◆ Exercise goal
Every record is to be printed exactly as written; pictures are to be omitted.

■ ■ ■

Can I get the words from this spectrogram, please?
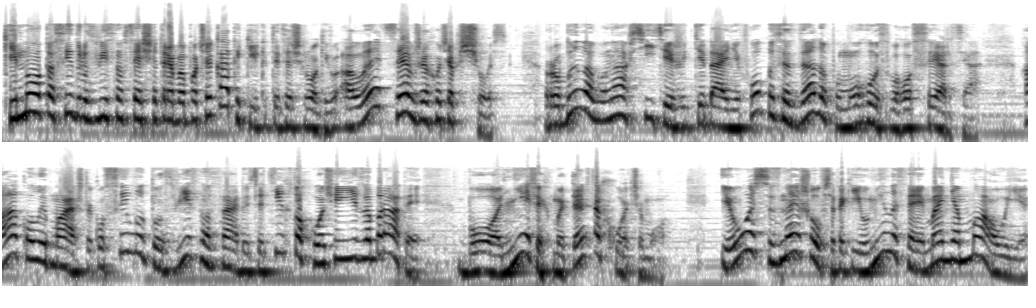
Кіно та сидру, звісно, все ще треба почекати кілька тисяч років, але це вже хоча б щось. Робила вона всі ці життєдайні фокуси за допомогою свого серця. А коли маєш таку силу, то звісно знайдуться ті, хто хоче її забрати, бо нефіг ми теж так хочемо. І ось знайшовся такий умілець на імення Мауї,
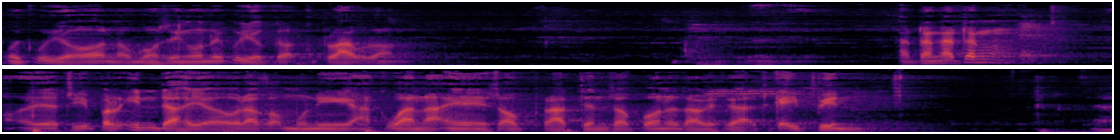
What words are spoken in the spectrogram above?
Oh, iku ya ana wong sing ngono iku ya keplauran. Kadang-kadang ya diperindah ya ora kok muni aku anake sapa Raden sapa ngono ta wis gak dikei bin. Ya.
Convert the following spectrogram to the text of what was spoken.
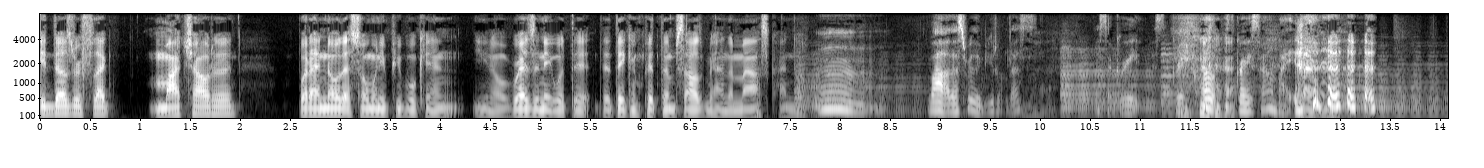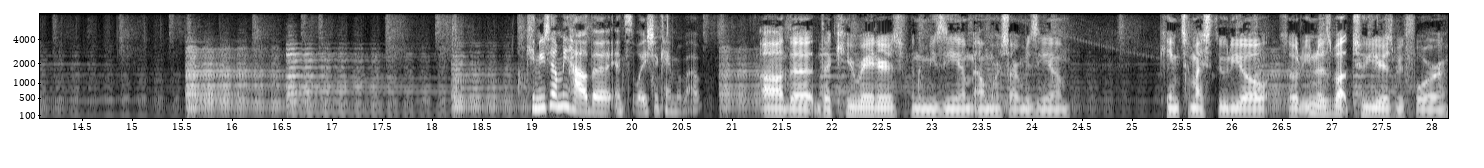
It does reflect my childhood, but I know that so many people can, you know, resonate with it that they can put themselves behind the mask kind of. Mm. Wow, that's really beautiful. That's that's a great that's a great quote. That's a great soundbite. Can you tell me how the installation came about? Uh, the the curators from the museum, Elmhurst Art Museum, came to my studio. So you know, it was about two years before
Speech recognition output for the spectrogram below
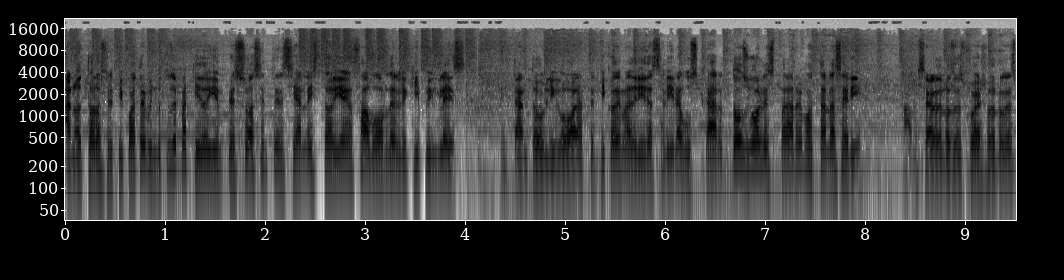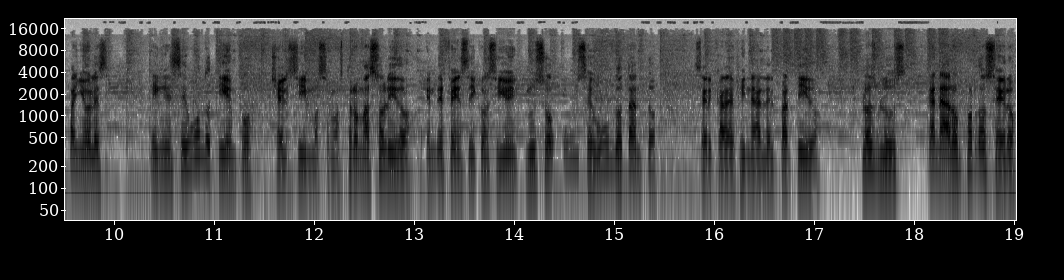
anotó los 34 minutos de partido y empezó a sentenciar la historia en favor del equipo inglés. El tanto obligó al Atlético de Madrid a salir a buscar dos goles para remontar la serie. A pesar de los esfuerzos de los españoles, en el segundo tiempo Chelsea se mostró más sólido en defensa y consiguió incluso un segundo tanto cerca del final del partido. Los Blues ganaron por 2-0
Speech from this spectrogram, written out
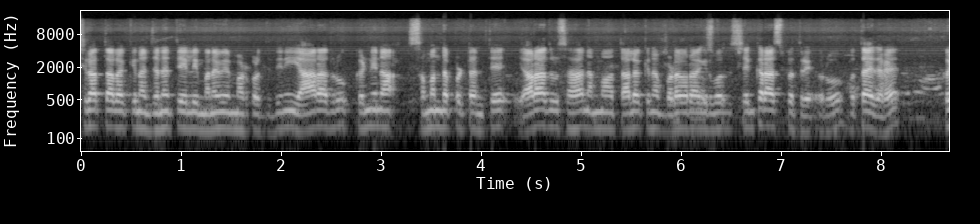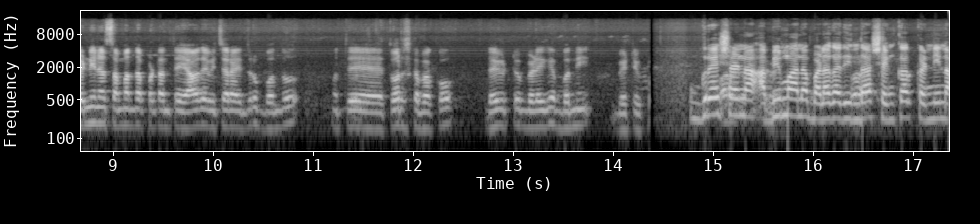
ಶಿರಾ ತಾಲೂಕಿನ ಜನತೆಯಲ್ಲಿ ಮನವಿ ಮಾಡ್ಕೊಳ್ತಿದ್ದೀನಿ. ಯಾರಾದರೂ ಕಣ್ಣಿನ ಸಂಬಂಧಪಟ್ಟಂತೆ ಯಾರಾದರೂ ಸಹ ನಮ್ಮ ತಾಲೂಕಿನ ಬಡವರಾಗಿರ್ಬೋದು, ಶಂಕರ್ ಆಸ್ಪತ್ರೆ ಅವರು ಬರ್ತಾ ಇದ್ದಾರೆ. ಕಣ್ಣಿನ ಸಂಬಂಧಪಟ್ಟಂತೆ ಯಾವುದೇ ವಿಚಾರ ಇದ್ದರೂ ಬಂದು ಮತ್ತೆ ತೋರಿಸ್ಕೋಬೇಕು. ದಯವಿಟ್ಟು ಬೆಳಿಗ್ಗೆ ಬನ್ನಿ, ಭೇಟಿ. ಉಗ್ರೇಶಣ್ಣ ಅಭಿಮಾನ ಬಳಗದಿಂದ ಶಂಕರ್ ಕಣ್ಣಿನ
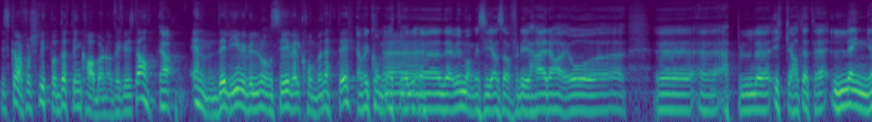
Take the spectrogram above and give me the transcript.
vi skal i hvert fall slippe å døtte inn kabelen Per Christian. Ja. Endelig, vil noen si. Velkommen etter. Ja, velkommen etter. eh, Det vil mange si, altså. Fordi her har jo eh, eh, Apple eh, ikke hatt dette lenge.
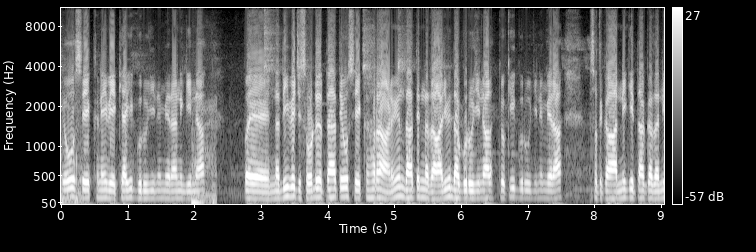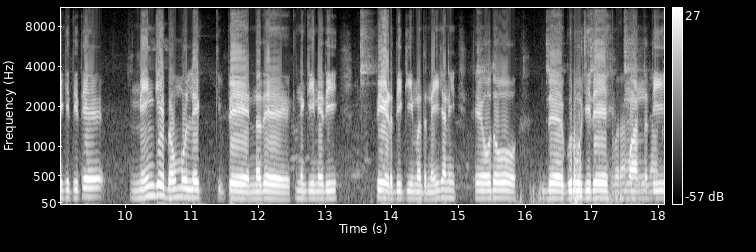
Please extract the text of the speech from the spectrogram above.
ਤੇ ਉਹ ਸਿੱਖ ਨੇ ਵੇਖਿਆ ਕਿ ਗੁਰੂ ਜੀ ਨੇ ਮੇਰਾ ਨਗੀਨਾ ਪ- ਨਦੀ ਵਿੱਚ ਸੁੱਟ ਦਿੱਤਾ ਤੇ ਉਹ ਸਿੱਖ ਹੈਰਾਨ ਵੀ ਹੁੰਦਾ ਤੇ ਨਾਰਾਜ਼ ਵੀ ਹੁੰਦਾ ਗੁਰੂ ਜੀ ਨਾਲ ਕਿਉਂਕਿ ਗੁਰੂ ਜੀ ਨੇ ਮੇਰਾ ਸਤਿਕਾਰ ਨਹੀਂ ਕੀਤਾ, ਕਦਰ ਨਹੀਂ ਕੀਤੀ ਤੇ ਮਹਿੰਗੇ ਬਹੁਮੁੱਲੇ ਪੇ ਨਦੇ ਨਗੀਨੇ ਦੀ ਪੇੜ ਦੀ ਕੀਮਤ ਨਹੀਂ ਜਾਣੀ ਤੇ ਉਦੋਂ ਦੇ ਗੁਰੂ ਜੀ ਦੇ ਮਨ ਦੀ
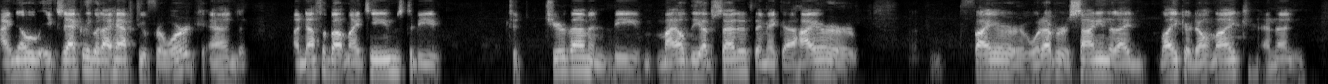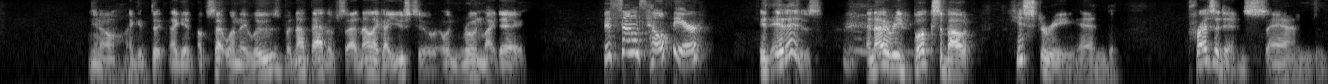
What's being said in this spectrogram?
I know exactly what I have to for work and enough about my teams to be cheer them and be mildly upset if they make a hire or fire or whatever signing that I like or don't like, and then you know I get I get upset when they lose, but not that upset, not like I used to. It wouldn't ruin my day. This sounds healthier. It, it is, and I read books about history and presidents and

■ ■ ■

◆ Expected answer
Can I get the words from this spectrogram, please?
Кіно та сидру, звісно, все ще треба почекати кілька тисяч років, але це вже хоча б щось. Робила вона всі ці життєдайні фокуси за допомогою свого серця. А коли маєш таку силу, то звісно знайдуться ті, хто хоче її забрати, бо нефіг ми теж так хочемо. І ось знайшовся такий умілець на імення Мауї,
What words are spoken in the spectrogram above?
Oh, iku ya ana wong sing ngono iku ya keplauran. Kadang-kadang ya diperindah ya ora kok muni aku anake sapa Raden sapa ngono ta wis gak dikei bin. Ya.
Convert the following spectrogram to the text of what was spoken.
It does reflect my childhood, but I know that so many people can, you know, resonate with it that they can put themselves behind the mask kind of. Mm. Wow, that's really beautiful. That's that's a great that's a great quote. That's a great soundbite. Can you tell me how the installation came about? Uh, the the curators from the museum, Elmhurst Art Museum, came to my studio. So you know, it was about two years before
Speech recognition output for the spectrogram below
anotó los 34 minutos de partido y empezó a sentenciar la historia en favor del equipo inglés. El tanto obligó al Atlético de Madrid a salir a buscar dos goles para remontar la serie. A pesar de los esfuerzos de los españoles, en el segundo tiempo Chelsea se mostró más sólido en defensa y consiguió incluso un segundo tanto cerca del final del partido. Los Blues ganaron por 2-0
Speech from this spectrogram, written out
ಶಿರಾ ತಾಲೂಕಿನ ಜನತೆಯಲ್ಲಿ ಮನವಿ ಮಾಡ್ಕೊಳ್ತಿದ್ದೀನಿ. ಯಾರಾದರೂ ಕಣ್ಣಿನ ಸಂಬಂಧಪಟ್ಟಂತೆ ಯಾರಾದರೂ ಸಹ ನಮ್ಮ ತಾಲೂಕಿನ ಬಡವರಾಗಿರ್ಬೋದು, ಶಂಕರ್ ಆಸ್ಪತ್ರೆ ಅವರು ಬರ್ತಾ ಇದ್ದಾರೆ. ಕಣ್ಣಿನ ಸಂಬಂಧಪಟ್ಟಂತೆ ಯಾವುದೇ ವಿಚಾರ ಇದ್ದರೂ ಬಂದು ಮತ್ತೆ ತೋರಿಸ್ಕೋಬೇಕು. ದಯವಿಟ್ಟು ಬೆಳಿಗ್ಗೆ ಬನ್ನಿ, ಭೇಟಿ. ಉಗ್ರೇಶಣ್ಣ ಅಭಿಮಾನ ಬಳಗದಿಂದ ಶಂಕರ್ ಕಣ್ಣಿನ
Take the spectrogram above and give me the transcript.
vi skal i hvert fall slippe å døtte inn kabelen Per Christian. Ja. Endelig, vil noen si. Velkommen etter. Ja, velkommen etter. eh, Det vil mange si, altså. Fordi her har jo eh, eh, Apple eh, ikke hatt dette lenge.
Please extract the text of the speech from the spectrogram above.
ਤੇ ਉਹ ਸਿੱਖ ਨੇ ਵੇਖਿਆ ਕਿ ਗੁਰੂ ਜੀ ਨੇ ਮੇਰਾ ਨਗੀਨਾ ਪ- ਨਦੀ ਵਿੱਚ ਸੁੱਟ ਦਿੱਤਾ ਤੇ ਉਹ ਸਿੱਖ ਹੈਰਾਨ ਵੀ ਹੁੰਦਾ ਤੇ ਨਾਰਾਜ਼ ਵੀ ਹੁੰਦਾ ਗੁਰੂ ਜੀ ਨਾਲ ਕਿਉਂਕਿ ਗੁਰੂ ਜੀ ਨੇ ਮੇਰਾ ਸਤਿਕਾਰ ਨਹੀਂ ਕੀਤਾ, ਕਦਰ ਨਹੀਂ ਕੀਤੀ ਤੇ ਮਹਿੰਗੇ ਬਹੁਮੁੱਲੇ ਪੇ ਨਦੇ ਨਗੀਨੇ ਦੀ ਪੇੜ ਦੀ ਕੀਮਤ ਨਹੀਂ ਜਾਣੀ ਤੇ ਉਦੋਂ ਦੇ ਗੁਰੂ ਜੀ ਦੇ ਮਨ ਦੀ
What's being said in this spectrogram?
I know exactly what I have to for work and enough about my teams to be cheer them and be mildly upset if they make a hire or fire or whatever signing that I like or don't like, and then you know I get I get upset when they lose, but not that upset, not like I used to. It wouldn't ruin my day. This sounds healthier. It, it is, and I read books about history and presidents and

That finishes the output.